Your gap year is an incredibly precious resource. It’s a little chunk of time when you get to be free from formal education and can pursue anything you want.
Many people waste their gap year by working a menial job or thinking that it’s all about travel. Doing these things are good. But they aren’t the heart of what a gap year should be.
The best way to approach your gap year is to see it as a time when you get to invest in yourself. By all means travel. But think about how you can use that travel to improve your skills. Here are some great ideas to get you started.
Ski Instructor Course
We all want to spend the winter in a ski resort. But at the end of a two-month long ski trip, what have we accomplished? Yes, we’re now experts at slaloming down black routes. But that is hardly going to benefit us in the long-term.
One way to combine a skiing holiday with training is to do a ski instructor course. These courses will teach you how to go about teaching others to ski. And given how in-demand ski trips are, thanks to all those school trips, you’ll develop a marketable skill.
Some of the most beautiful skiing locations in the world offer courses, including Whistler.
The skills you develop don’t necessarily have to be formal skills at all. Being thrown into an environment that is out of your comfort zone forces you to develop skills you didn’t know you had.
One way to do this is to volunteer on your gap year. The best places to go are the poorest places in the world. You might volunteer to help build a school in a South African Township. Or you might help to distribute clean water in an impoverished place like East Timor.
The relationships you form and the situations you come across will force you to be adaptable. That’s why it’s such a great thing for employers to see on your CV. It shows that you’re not afraid to branch out and try things that are hard.
More and more employers are looking for people with highly developed soft-skills. Volunteering helps to transform you into one of those people.
Each year thousands of people travel abroad to teach their native language, English. Before you can teach English abroad,you’ll need a Tefl. But once you’ve got it, there is a whole world out there just waiting to be explored.
Using your gap year to teach English allows you to experience new and unusual cultures. Often there is a demand for English in the most far-flung places in the world. It’s precisely in those locations that are most cut off that the demand is the highest.

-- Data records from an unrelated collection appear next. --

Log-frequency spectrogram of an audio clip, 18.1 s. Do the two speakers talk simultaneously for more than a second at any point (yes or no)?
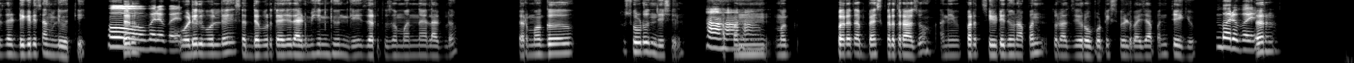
no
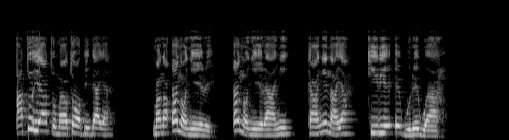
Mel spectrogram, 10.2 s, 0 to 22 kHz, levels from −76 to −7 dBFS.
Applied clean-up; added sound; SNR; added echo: none; none; none; none.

It’s also an excellent way to develop your social skills. You’ll have to interact with hundreds of people and try to meet their individual needs. It will be a challenge, but remember, the more money you can earn, the longer you can stay on the road.